A handbook that names why it's difficult to have conversations about race with white people, and how to build more capacity to do so, for both white and non-white readers.
Pagans in the Promised Land provides a unique, well-researched challenge to U.S. federal Indian law and policy. It attacks the presumption that American Indian nations are legitimately subject to the plenary power of the United States.
Dominique Gilliard explores the history and foundation of mass incarceration, examining Christianity’s role in its evolution and expansion. He then shows how Christians can pursue justice that restores and reconciles, offering creative solutions and highlighting innovative interventions.
IPOC is a community-based organization in the San Francisco Bay Area. Its members, including Ohlone tribal members and conservation activists, work together in order to accomplish social and environmental justice within the Bay Area American Indian community. Current projects include the preservation of Bay Area shellmounds, which are the sacred burial sites of the Ohlone Nation.
Hard conversations about race, parenting, segregation, and inequities in our schools.
An example of how whiteness presents itself as normal and neutral in our language, but is actually an expression of power: when white people read a book and see, “a man walked across the street.” They will assume that that person is white, unless they are told, “a Latino man walked across the street.” White people think of them themselves as people, not white people. The power of being the norm.
Mark Charles is a national-speaker and writer regarding modern-day history. He leads his audiences to find the roots of social justice issues embedded deep in history.
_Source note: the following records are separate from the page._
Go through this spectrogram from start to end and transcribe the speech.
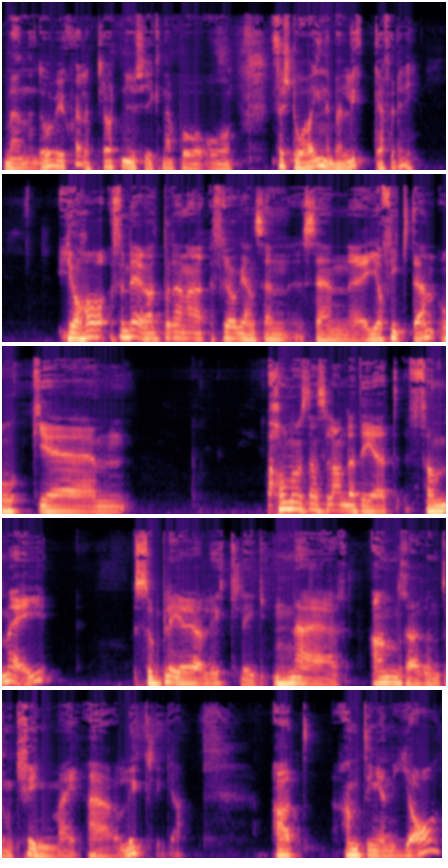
Men då är vi självklart nyfikna på att förstå vad innebär lycka för dig? Jag har funderat på den här frågan sen, sen jag fick den och eh, har någonstans landat i att för mig så blir jag lycklig när andra runt omkring mig är lyckliga. Att antingen jag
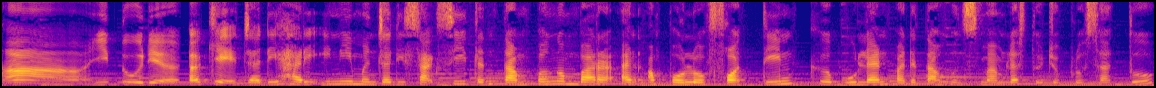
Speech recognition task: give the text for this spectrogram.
Ha, itu dia. Okey, jadi hari ini menjadi saksi tentang pengembaraan Apollo 14 ke bulan pada tahun 1971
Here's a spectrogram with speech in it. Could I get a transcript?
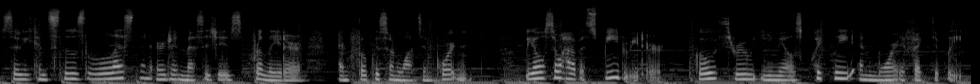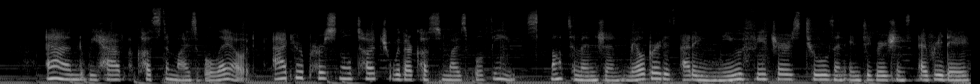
so you can snooze less than urgent messages for later and focus on what's important. We also have a speed reader, go through emails quickly and more effectively, and we have a customizable layout. Add your personal touch with our customizable themes. Not to mention, Mailbird is adding new features, tools, and integrations every day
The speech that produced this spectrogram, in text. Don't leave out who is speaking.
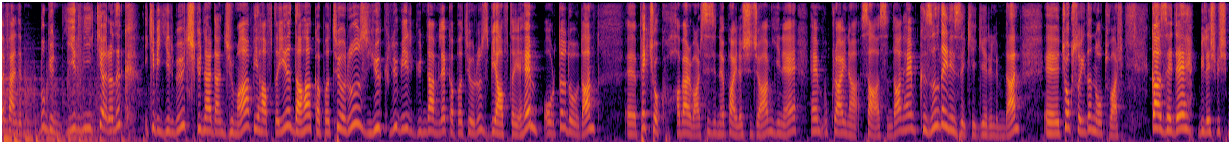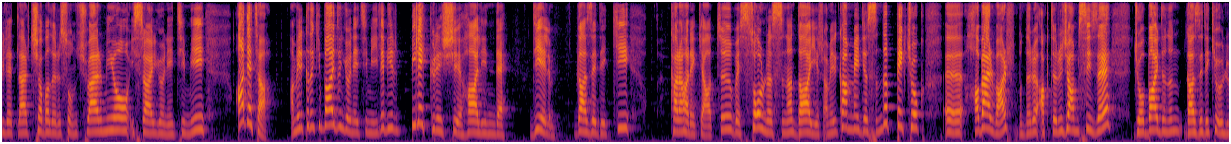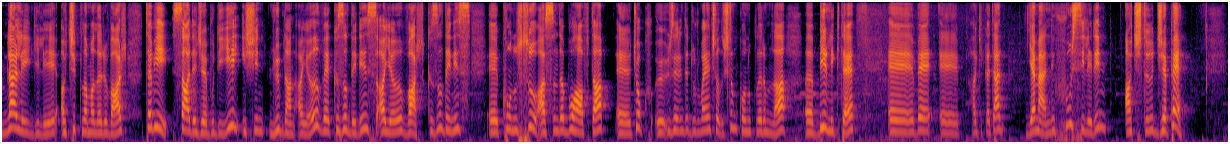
Speaker 1: Merhaba efendim. Bugün 22 Aralık 2023 günlerden cuma bir haftayı daha kapatıyoruz. Yüklü bir gündemle kapatıyoruz bir haftayı. Hem Orta Doğu'dan e, pek çok haber var sizinle paylaşacağım yine hem Ukrayna sahasından hem Kızıldeniz'deki gerilimden e, çok sayıda not var. Gazze'de Birleşmiş Milletler çabaları sonuç vermiyor. İsrail yönetimi adeta Amerika'daki Biden yönetimiyle bir bilek güreşi halinde diyelim. Gazze'deki kara harekatı ve sonrasına dair Amerikan medyasında pek çok e, haber var. Bunları aktaracağım size. Joe Biden'ın Gazze'deki ölümlerle ilgili açıklamaları var. Tabii sadece bu değil, işin Lübnan ayağı ve Kızıldeniz ayağı var. Kızıldeniz e, konusu aslında bu hafta e, çok e, üzerinde durmaya çalıştım konuklarımla e, birlikte e, ve e, hakikaten Yemenli Husilerin açtığı cephe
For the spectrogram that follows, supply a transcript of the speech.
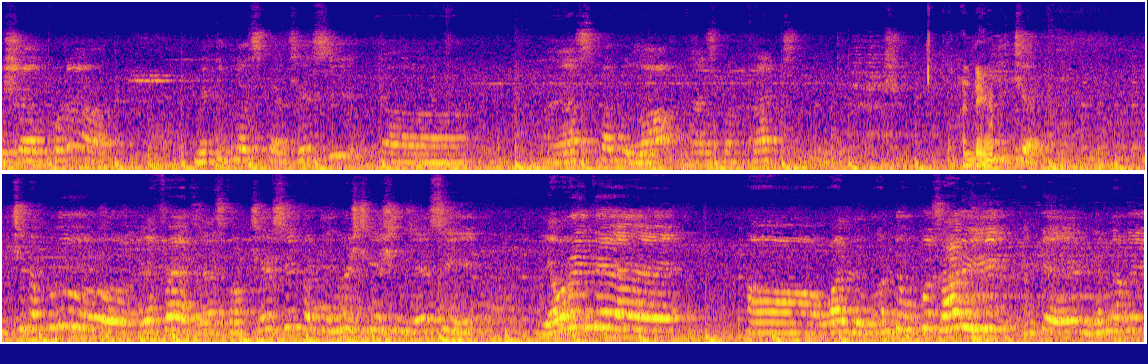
విషయాలు కూడా మెటిక్లస్గా చేసి as per law as per facts అంటే ఇచ్చారు ఇచ్చినప్పుడు ఎఫ్ఐఆర్ చేస్తాం. చేసి బట్ ఇన్వెస్టిగేషన్ చేసి ఎవరైతే వాళ్ళు అంటే ఒక్కోసారి అంటే నిన్నది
"Despair is a luxury of the bourgeoisie." – overheard in a Palestinian refugee camp. Christena Cleveland shares about how privilege distances us from hope and systemic pain and tragedy.